Iraq: Leading politician Allawi promises to help refugees, IDPs
|Publisher||Integrated Regional Information Networks (IRIN)|
|Publication Date||30 March 2010|
|Cite as||Integrated Regional Information Networks (IRIN), Iraq: Leading politician Allawi promises to help refugees, IDPs, 30 March 2010, available at: http://www.refworld.org/docid/4bb4bde71e.html [accessed 4 May 2016]|
|Disclaimer||This is not a UNHCR publication. UNHCR is not responsible for, nor does it necessarily endorse, its content. Any views expressed are solely those of the author or publisher and do not necessarily reflect those of UNHCR, the United Nations or its Member States.|
BAGHDAD, 30 March 2010 (IRIN) - Ayad Allawi, leader of the secular Iraqiya alliance which narrowly won national elections on 7 March, has pledged to make the return of refugees and internally displaced persons (IDPs) a top priority, but many political uncertainties lie ahead.
"There are millions of Iraqi people inside and outside Iraq who have been turfed out of their homes? and are experiencing injustice. We will work to help them return to their homes," Allawi told his supporters on 27 March, a day after the announcement of the preliminary results.
Allawi's alliance beat rival State of Law alliance leader Nouri Maliki by 91 seats to 89 for the yet-to-be-formed 325-seat parliament. However, both are a long way short of the 163 seats needed to form a majority and are therefore in meetings with the other political blocs to form alliances. Maliki is challenging the vote count in court.
The issue of displaced people must be a top priority for the coming government, said Basil Abdul-Wahab al-Azawi, head of the Baghdad-based Commission of Society Enterprises, an umbrella group of more than 1,000 NGOs inside and outside Iraq.
"Any delay in forming the new government due to the expected political wrangling will have a dangerous impact on IDPs and refugees," he said.
Hassam Kamil, professor of mass media at the University of Baghdad and a political analyst, said accurate and comprehensive data on IDP numbers, their whereabouts and needs was urgently needed. "It is not only a security-related issue, but also a social, economic and political one. And all these aspects should be taken into consideration by the new government," he told IRIN.
Since 2003 some four million people were forced to flee their homes, either abroad - chiefly to Syria and Jordan - or to other areas of their own country.
In its latest report on 17 March, Washington-based Refugees International said the humanitarian situation facing Iraqi refugees and IDPs "is quickly becoming a protracted one" and called on the USA, donors and the Iraqi government to join forces to expand humanitarian programmes.
"Many fear returning to their original homes.

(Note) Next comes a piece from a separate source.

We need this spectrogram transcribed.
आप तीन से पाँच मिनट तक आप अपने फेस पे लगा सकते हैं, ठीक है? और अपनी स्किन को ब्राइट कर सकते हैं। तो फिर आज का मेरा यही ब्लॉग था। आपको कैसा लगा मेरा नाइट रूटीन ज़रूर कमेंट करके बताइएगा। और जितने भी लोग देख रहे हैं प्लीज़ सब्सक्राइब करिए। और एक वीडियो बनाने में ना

Most are too poor to relocate. The settlements all lack basic services, including water, sanitation, and electricity, and are built in precarious places - under bridges, alongside railroad tracks and amongst garbage dumps," the report said.
It said that despite the governments of Iraq and the USA, among others, encouraging returns, "much of the current displacement is likely to be permanent".

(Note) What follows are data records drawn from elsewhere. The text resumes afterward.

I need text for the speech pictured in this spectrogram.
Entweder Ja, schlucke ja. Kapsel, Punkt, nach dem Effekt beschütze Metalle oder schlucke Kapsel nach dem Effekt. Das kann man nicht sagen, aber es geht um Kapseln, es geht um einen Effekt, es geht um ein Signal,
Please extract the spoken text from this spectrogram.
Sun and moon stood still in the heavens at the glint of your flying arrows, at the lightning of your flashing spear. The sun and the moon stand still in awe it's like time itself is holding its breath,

"People will continue to return home, but only at a trickle. Lack of security and jobs continues to be a strong deterrent. Others are simply too traumatized to return to their places of origin. Long-term solutions must be found for these people," it added.